there may be spoilers*, but mild and gentle ones, not “it was earth all along” spoilers. this is a book i was reading for school, not because i am a big fan of realistic teen fiction. if you are a teen girl wondering if you should read this book, this is probably not going to be the review for you. in fact, you should stay away from most of my reviews because i am careless and i don’t want to be responsible for shattering any beautiful innocence about life or anything. stay gold and all that.
the brain is a complicated organ. duh. well, it is. and i can only assume that gabrielle zevin did her brain-research to get all the facts about amnesia and memory loss and its potential for recovery into fighting shape. but amnesia in general seems like such a contrivance—a staple of soap operas and romantic comedies, it never seems real, even though it happens every day. how does the brain selectively lose chunks of information but retain others? please don’t tell me—this is just a rhetorical musing—my brain does not even want to begin to think about it. instead, i am choosing to interpret amnesia here as more of a metaphor for the formlessness of adolescence, where a girl can fall for the tennis jock one day and see no conflict in then developing feelings for the moody and tortured artist and then deciding her goofy best friend is the next logical move. where hobbies are acquired and dropped with regularity and friends change with the season. i mean, obviously the character in this book has actual amnesia (mind those stairs, kids!) but i’m am talking big-picture, the value of this book to readers. i mean—who is the most logical audience for this book?? amnesiacs?? they won’t even remember having read it, so too bad for them.
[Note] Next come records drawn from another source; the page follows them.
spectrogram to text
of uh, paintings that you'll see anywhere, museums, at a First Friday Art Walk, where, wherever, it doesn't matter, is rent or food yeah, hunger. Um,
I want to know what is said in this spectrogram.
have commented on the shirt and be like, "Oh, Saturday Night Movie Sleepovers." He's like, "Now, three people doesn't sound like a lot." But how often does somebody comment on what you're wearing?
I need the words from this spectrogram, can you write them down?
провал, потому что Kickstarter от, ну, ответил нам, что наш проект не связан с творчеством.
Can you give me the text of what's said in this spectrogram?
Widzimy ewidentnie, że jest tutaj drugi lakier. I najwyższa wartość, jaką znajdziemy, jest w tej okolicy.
the audience is just everyday teens, either exercising their schadenfreude muscles, or who can relate to the feelings of confusion and freedom that this amnesiac experiences. adolescence is already filled with infinite possibilities—where so many things are still new and untried, but imagine starting over within this already emotional and hormonal time and being given a free pass to do anything and be able to blame it on amnesia? score!! she writes this part exceptionally well. and i love teen fiction with flawed protagonists. most teens i come into contact with are selfish assholes—it’s just that stage in development. i’m pretty sure i was a selfish asshole at fifteen as well. so i appreciate it when the characters aren’t all noble virgin peacemakers. i think that the discovery of the unreliable narrator is one of the joys of development as a reader, and there are not many in teen fiction—it marks a transition into adult literature, like “look at the possibilities.” this narrator isn’t unreliable per se, not intentionally so, but she is awfully unlikable, presumably contracting a heavy dose of jerkiness with her head trauma.
so at the end of the day, i think she wrote a fantastic book about being emotionally unmoored. whether she wrote a great book about amnesia is debatable, but i think the emotional ups and downs of youth are captured well, and it is a book teen girls will probably eat up with a spoon. (because i know you guys are still reading this, just because i told you not to)
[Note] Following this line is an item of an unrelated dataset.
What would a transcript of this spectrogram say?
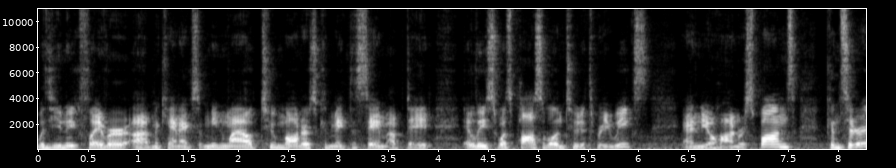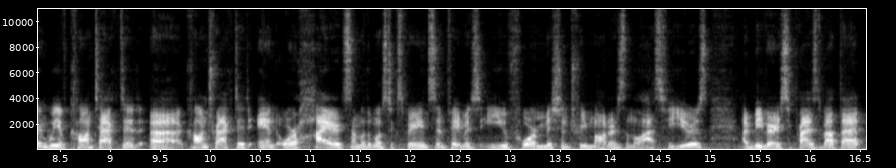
with unique flavor uh, mechanics. Meanwhile, two modders can make the same update, at least what's possible, in two to three weeks. And Johan responds, considering we have contacted, uh, contracted and or hired some of the most experienced and famous EU4 mission tree modders in the last few years, I'd be very surprised about that.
* a note on spoilers from my textbook (literature for today’s young adults—nilsen and donelson 8th edition) that i think puts it well:
The more you read, the more your pleasure will come not so much from being surprised at how a book ends but from your recognition of all the things the author did to bring you as the reader to the end of the story. As discussed in the following section, “Stages of Literary Appreciation,” reading is similar to a journey where what you experience along the way is often as important as what you experience at your final destination.